Architype Vierkant is a single weight font that has been developed from the letterforms that Crouwel created for a 1972 Drupa catalogue on the theme ‘typo vision international’. This references many of the experimental ideas that underpin both the New Alphabet and Fodor typefaces.
Architype Ingenieur was inspired by Crouwel’s simple geometrically constructed letterforms that appeared in exhibition catalogues and posters from the late 1950s. For the Dutch entry poster for the 1960 Venice Biennale, he made ‘Olanda’, a grid-based typeface with 45-degree angles, which was influenced by his boyhood fascination with the lettering he saw on battleships. A subtle variation appeared in the catalogue he designed for the exhibition by painter Jean Brusselmans at the Stedelijk Museum… and several dot matrix versions followed. The themes and systems in these early letterforms are encapsulated in a new four-weight family, which was named after Crouwel’s admission that he was “an engineer troubled by aesthetics.”
In a recent interview, David Quay suggested that while that might be true, with his boyhood love of boats, trains and all things mechanical, it could also be said that Crouwel was really an “an engineer troubled by romantics.”
“Each time we work with Crouwel on one of his typefaces, the experimental nature of the letterforms poses new challenges,” explains Sack. “Despite our so-called advanced technology, we sometimes have to find workarounds with the font development program to accommodate the nature of the letterforms that he created pre-digitally. Architype Vierkant, for example, with its triangular indentations in some of the letters and Crouwel’s insistence on adhering to his original grid and proportions (even when it meant ignoring the usual rules of optical adjustment) posed other considerations. Crouwel is always more interested in the ‘system’, and that’s often the challenge for us, as we work more intuitively and optically with typeface design.”
2012 sees the 45th anniversary of Crouwel’s New Alphabet, with plans by The Foundry to release it as a full multi-weight family. “Crouwel embraced the digital element of font technology – the pixel/bitmap – way before its time, and played with this unit system to his own ends. He even made it a lecture subject in 1969, Type Design for the Computer Age,” adds Sack.

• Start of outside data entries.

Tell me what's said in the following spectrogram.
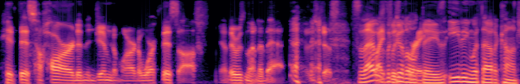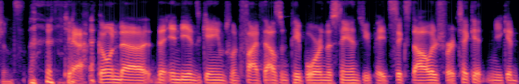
hit this hard in the gym tomorrow to work this off. Yeah, there was none of that. It was just so that was the was good old days eating without a conscience yeah, going to the Indians games when five thousand people were in the stands. You paid six dollars for a ticket, and you could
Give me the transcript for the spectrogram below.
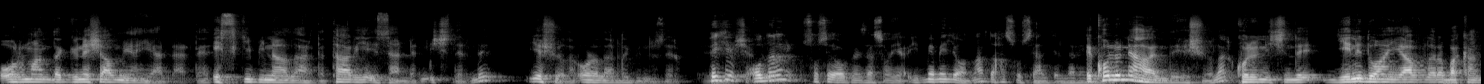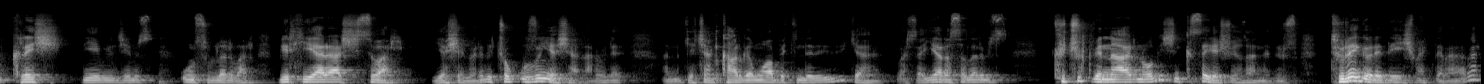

When he originally designed it in 1967, did Crouwel ever imagine that it would have such a lasting appeal? “New Alphabet was never intended to be used; it was an experiment as a reaction to the first generation of digital typesetting machines. I never expected the reaction it provoked after it was first used on the cover of Italian graphic design magazine Línea Gráfica (courtesy of Franco Grignani). It’s thanks to The Foundry that it has gained such an enduring appeal. That gives me a great feeling.”